>>

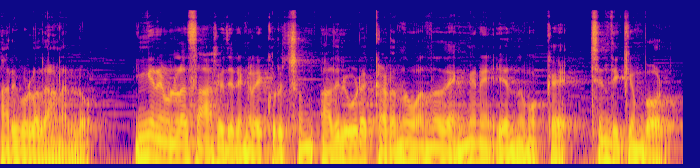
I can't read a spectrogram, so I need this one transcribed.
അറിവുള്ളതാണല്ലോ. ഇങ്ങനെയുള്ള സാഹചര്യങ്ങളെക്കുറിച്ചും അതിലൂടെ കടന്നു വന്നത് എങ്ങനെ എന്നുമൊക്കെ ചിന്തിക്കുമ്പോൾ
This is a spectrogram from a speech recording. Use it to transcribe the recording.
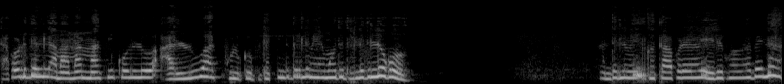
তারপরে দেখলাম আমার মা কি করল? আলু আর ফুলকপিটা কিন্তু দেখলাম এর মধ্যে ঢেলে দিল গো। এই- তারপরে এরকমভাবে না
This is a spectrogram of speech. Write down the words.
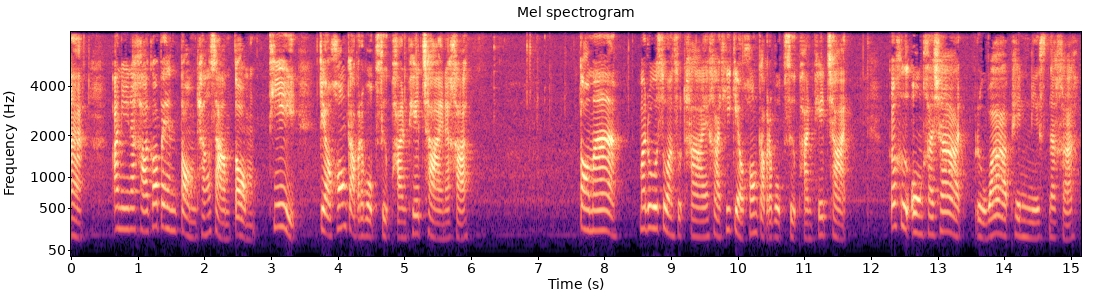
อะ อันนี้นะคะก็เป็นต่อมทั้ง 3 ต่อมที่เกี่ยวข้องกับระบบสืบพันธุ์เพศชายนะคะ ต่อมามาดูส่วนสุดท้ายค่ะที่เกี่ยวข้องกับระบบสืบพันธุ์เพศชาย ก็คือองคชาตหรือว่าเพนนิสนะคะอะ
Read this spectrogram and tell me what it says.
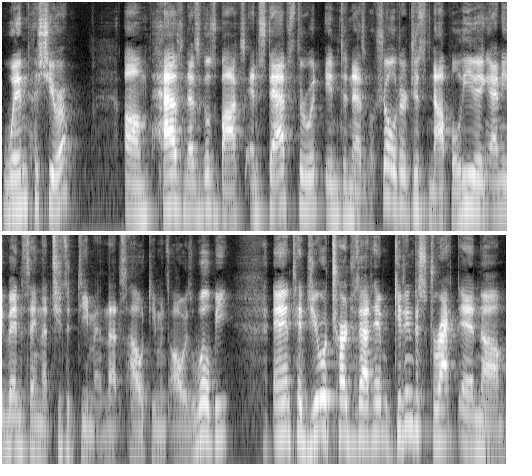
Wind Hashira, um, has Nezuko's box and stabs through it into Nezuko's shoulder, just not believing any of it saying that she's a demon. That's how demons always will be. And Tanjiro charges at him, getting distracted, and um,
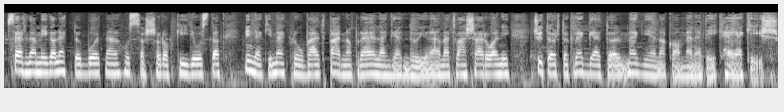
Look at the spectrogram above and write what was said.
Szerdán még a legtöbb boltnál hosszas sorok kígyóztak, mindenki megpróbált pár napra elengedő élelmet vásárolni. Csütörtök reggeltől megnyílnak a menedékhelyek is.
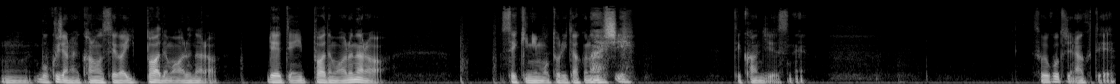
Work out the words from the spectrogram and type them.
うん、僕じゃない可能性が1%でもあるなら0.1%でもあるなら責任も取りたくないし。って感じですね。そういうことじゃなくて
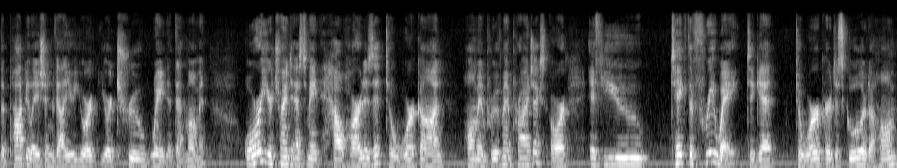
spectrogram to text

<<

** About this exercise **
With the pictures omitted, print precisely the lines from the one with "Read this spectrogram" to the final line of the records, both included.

** Result for this task **
Read this spectrogram and tell me what it says.
Wind Hashira, um, has Nezuko's box and stabs through it into Nezuko's shoulder, just not believing any of it saying that she's a demon. That's how demons always will be. And Tanjiro charges at him, getting distracted, and um,
Look at the spectrogram above and write what was said.
Szerdán még a legtöbb boltnál hosszas sorok kígyóztak, mindenki megpróbált pár napra elengedő élelmet vásárolni. Csütörtök reggeltől megnyílnak a menedékhelyek is.
Work out the words from the spectrogram and type them.
うん、僕じゃない可能性が1%でもあるなら0.1%でもあるなら責任も取りたくないし。って感じですね。そういうことじゃなくて
spectrogram to text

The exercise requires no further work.